Way back in August, I was looking at our calendar and noticed an appointment missing. Nolan's two year old well-child visit had never been set up by our pediatrician's office, and I didn't realize this until I flipped the calendar over and realized there was no appointment scheduled for the little guy's two-year old well child visit.
I called the pediatrician's office, and they told me that if I wanted to see our regular pediatrician, we would have to wait until November for an appointment. Because Nolan has so many issues, I really wanted to see our regular pediatrician- it was worth the wait. We last saw the pediatrician for a well-child in March, which means that Nolan's posterior urethral valves, gastric motility issues, and severe gastro-esophageal reflux disease (GERD) were all additions to his medical file since that visit.
I walked into the pediatrician's office today, and in walks... a random nurse practitioner. Not our regular pediatrician, as I had requested.

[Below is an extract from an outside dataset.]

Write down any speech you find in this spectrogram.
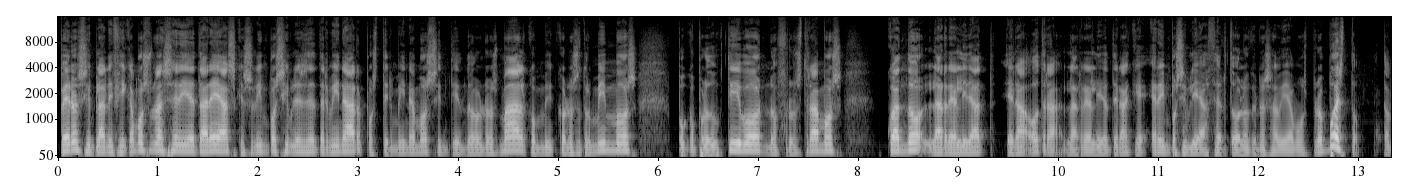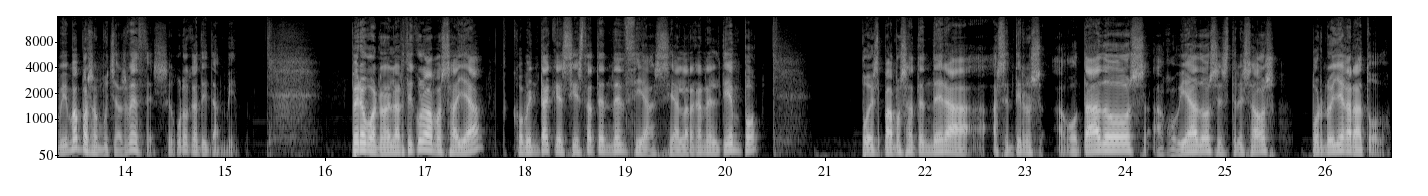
pero si planificamos una serie de tareas que son imposibles de terminar, pues terminamos sintiéndonos mal con, con nosotros mismos, poco productivos, nos frustramos, cuando la realidad era otra. La realidad era que era imposible hacer todo lo que nos habíamos propuesto. También me ha pasado muchas veces, seguro que a ti también. Pero bueno, el artículo va más allá, comenta que si esta tendencia se alarga en el tiempo, pues vamos a tender a, a sentirnos agotados, agobiados, estresados por no llegar a todo.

This meant I had to go through Nolan's general history with her, including his hearing loss, urology work-ups, failure-to-thrive, and GERD. She didn't have a "feel" for his history, so she spent a lot of time worrying about his language development (this isn't our primary concern at the moment, which our regular pediatrician would have known).
All of this underscores the importance of a child's "medical home." For children who have multiple medical specialists, the medical home is a central location for all of the various medical records, and a physician who is aware of the entire scope of medical and developmental issues at play. In our case, we have an audiologist, an ENT, a GI specialist, and a urologist who all submit records to our medical home (the pediatrician's office).
When you don't have the same physician on a routine basis, however, the medical home becomes useless. Perhaps for children who have no underlying issues, a random "doctor of the day" is fine. For us, it is a rather big waste of time, since all of the appointment time is spent doing "catch up" work rather than discussing current concerns and growth. Frankly, I feel like we are medically homeless.
At any rate, the nurse practitioner listened to Nolan's heart, weighed him, measured him, and ordered a Hepatitis A shot and a flu shot. The H1N1 vaccination is still not available in our area, so we were out of luck in that department.
The current stats are (at almost 27 months of age):
Weight: 23 pounds, 12 ounces. A slight decrease from his weight at the GI doctor's office in August (he was 24 pounds then). This is right at the 3rd%.
Height: 34 1/2 inches. This is just above the 25th%. His growth rate in height has actually decreased (he used to be in the 50th%), but he's on the charts in a healthy region, so there is no real concern. We'll keep an eye on it, but it shouldn't become a problem.
Head Circumference: 50cm. This is in the 75th%. No matter what, the boy has a lot of brains!
The nurse practitioner wanted to see him in six months, because they typically do a check-up at 2 1/2 years. I collected my howling children (Nolan, indignant because of the shots, and Matthew, indignant that he didn't get his choice of sticker) and headed for the front office.
There, I was informed that our insurance wouldn't cover a check-up in six months. So we'll see them again in a year. I wanted an August appointment, so that we'd be closer to Nolan's actual birthday. I was then informed that insurance mandates that the well-child visits be one year and one day apart. So even though we were almost three months late in getting to see the pediatrician, we can't set the appointment closer to his actual birthday. This is going to cause a problem for school immunization requirements when the time rolls around- he won't be allowed to have his immunizations until after school starts, all because of insurance company bureaucracy.
I'm not too worried, because we'll just use his specialists as his "medical home" if need be. Because in some strange philosophy of being "penny wise and pound foolish," the insurance company allows us to see the specialists whenever we want. Go figure.